Swine flu plan A: Prevention

By TaylorGleason

As students return and flu season approaches, prevention efforts against swine flu,  caused by the H1N1 virus, are a top priority of schools nationwide, including Columbia.

College students are one of the greatest groups at risk because of close living quarters. Young adults also comprised a large number of cases in spring 2009. The Incident Assessment Task Force at Columbia has formed a sub committee to address how the school will face the threat of the virus among students and staff.

“In terms of protocol, we are practicing the recommendations that the CDC [Centers for Disease Control and Prevention] has in terms of hand sanitizers,” said Bob Koverman, associate vice president of Campus Safety and Security. “We’ve issued hand sanitizers to everyone moving into the residence halls,” Koverman said.

According to Koverman, the IATF committee brings together Residence Life, Student Affairs, Media Relations, Office of Facilities and Operations, Office of the General Counsel, Human Resources, Academics as well as Campus Safety and Security.

Kathleen Sebelius, the U.S. Secretary of Health and Human Services, said in a press release on Aug. 25 that vaccinations must be the country’s defense against a breakout because “what we learned last spring is that shutting a school down preemptively doesn’t stop the virus from spreading.”

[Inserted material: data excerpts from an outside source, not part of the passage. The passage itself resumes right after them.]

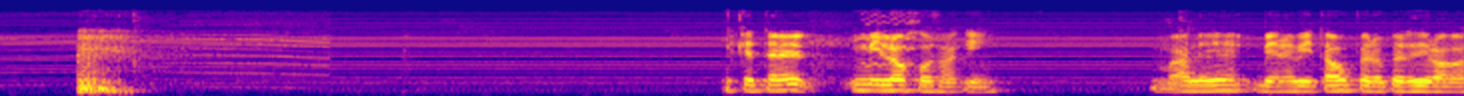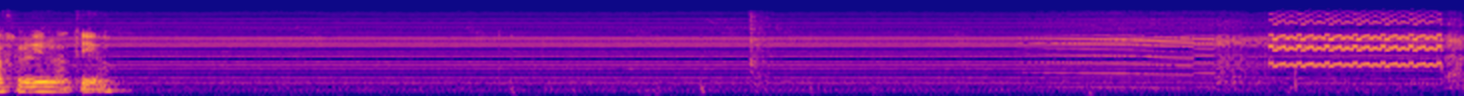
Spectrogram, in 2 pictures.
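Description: A retro video game car engine buzzes steadily.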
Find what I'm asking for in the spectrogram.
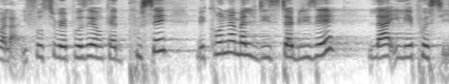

According to Columbia’s Web site on Sept. 2, the Chicago Department of Public Health confirmed the school will receive vaccine for vaccinations, but the quantity is still undecided. Currently, the primary preventative measure is sanitization.

President Barack Obama’s Council of Advisors on Science and Technology released a report on Aug. 24 that said a “plausible scenario is that the epidemic could produce infection of 30 to 50 percent of the U.S. population this fall and winter.”

Dr. Stephanie Black, medical director in Acute Disease Surveillance at the CDPH, said it is unlikely these numbers will come to fruition, but the government is taking on the difficult task of giving lowest and highest figures so people can make preventative plans.

Koverman said although he is hoping the college doesn’t have a large outbreak of the flu, administrators are “in tune with what the CDC puts out.”

Self-isolation is one suggestion made by the CDC that the committee strongly advocates. The CDC suggests that an option for colleges is to separate healthy students from their sick roommates in dorms.

“We’ve designated a number of rooms to move the healthy students [into] if a roommate does become sick,” Koverman said.

Because flu symptoms cover a large spectrum of severity, Koverman suggested, “If you’re sick, listen to what your body is telling you … be a good student, be a good neighbor … be a good community member and if you’re sick, stay in your room and practice self-isolation.”

Due to the importance of self-isolation, Louise Love, vice president of Academic Affairs, requested in an e-mail Sep. 4 that faculty members provide alternative work options that a student may complete from home, instead of coming to class should they fall ill. Love acknowledged each department still has the final word on attendance policies.

Columbia continues to seek guidance from the CDPH. In the urban community, vaccinations remain the preventative tool of choice.  The CDPH also still advises Chicagoans to get the seasonal flu vaccine in addition to H1N1 vaccine.

Updates at Colum.edu/News.